Provides information regarding the medical device classification for laboratory test kits and reagents. Tests may be classified as cleared or approved by the US Food and Drug Administration (FDA) and used per manufacturer instructions, or as products that do not undergo full FDA review and approval, and are then labeled as an Analyte Specific Reagent (ASR) product.

This test has been modified from the manufacturer's instructions. Its performance characteristics were determined by Mayo Clinic in a manner consistent with CLIA requirements. This test has not been cleared or approved by the US Food and Drug Administration.

CPT Code Information
Provides guidance in determining the appropriate Current Procedural Terminology (CPT) code(s) information for each test or profile. The listed CPT codes reflect Mayo Clinic Laboratories interpretation of CPT coding requirements. It is the responsibility of each laboratory to determine correct CPT codes to use for billing.

CPT codes are provided by the performing laboratory.


LOINC® Information
Provides guidance in determining the Logical Observation Identifiers Names and Codes (LOINC) values for the order and results codes of this test. LOINC values are provided by the performing laboratory.

Test Id Test Order Name Order LOINC Value
AFPPT AFP, Peritoneal Fluid 49761-0
Result Id Test Result Name Result LOINC Value
Applies only to results expressed in units of measure originally reported by the performing laboratory. These values do not apply to results that are converted to other units of measure.
AFPPN AFP, Peritoneal Fluid 49761-0
SITEF Site 39111-0
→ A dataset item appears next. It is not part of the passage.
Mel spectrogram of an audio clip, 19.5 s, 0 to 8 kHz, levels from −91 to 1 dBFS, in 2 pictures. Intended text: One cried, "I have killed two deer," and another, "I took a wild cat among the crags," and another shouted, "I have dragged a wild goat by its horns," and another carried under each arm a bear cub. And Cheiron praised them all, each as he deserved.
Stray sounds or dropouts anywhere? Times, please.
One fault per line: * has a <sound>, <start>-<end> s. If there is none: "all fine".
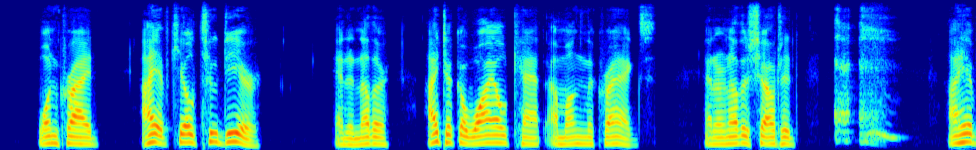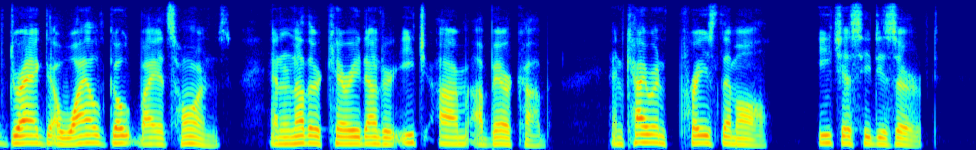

Test Setup Resources

Setup Files
Test setup information contains test file definition details to support order and result interfacing between Mayo Clinic Laboratories and your Laboratory Information System.

Excel | Pdf

Sample Reports
Normal and Abnormal sample reports are provided as references for report appearance.

Normal Reports | Abnormal Reports

SI Sample Reports
International System (SI) of Unit reports are provided for a limited number of tests. These reports are intended for international account use and are only available through MayoLINK accounts that have been defined to receive them.

SI Normal Reports | SI Abnormal Reports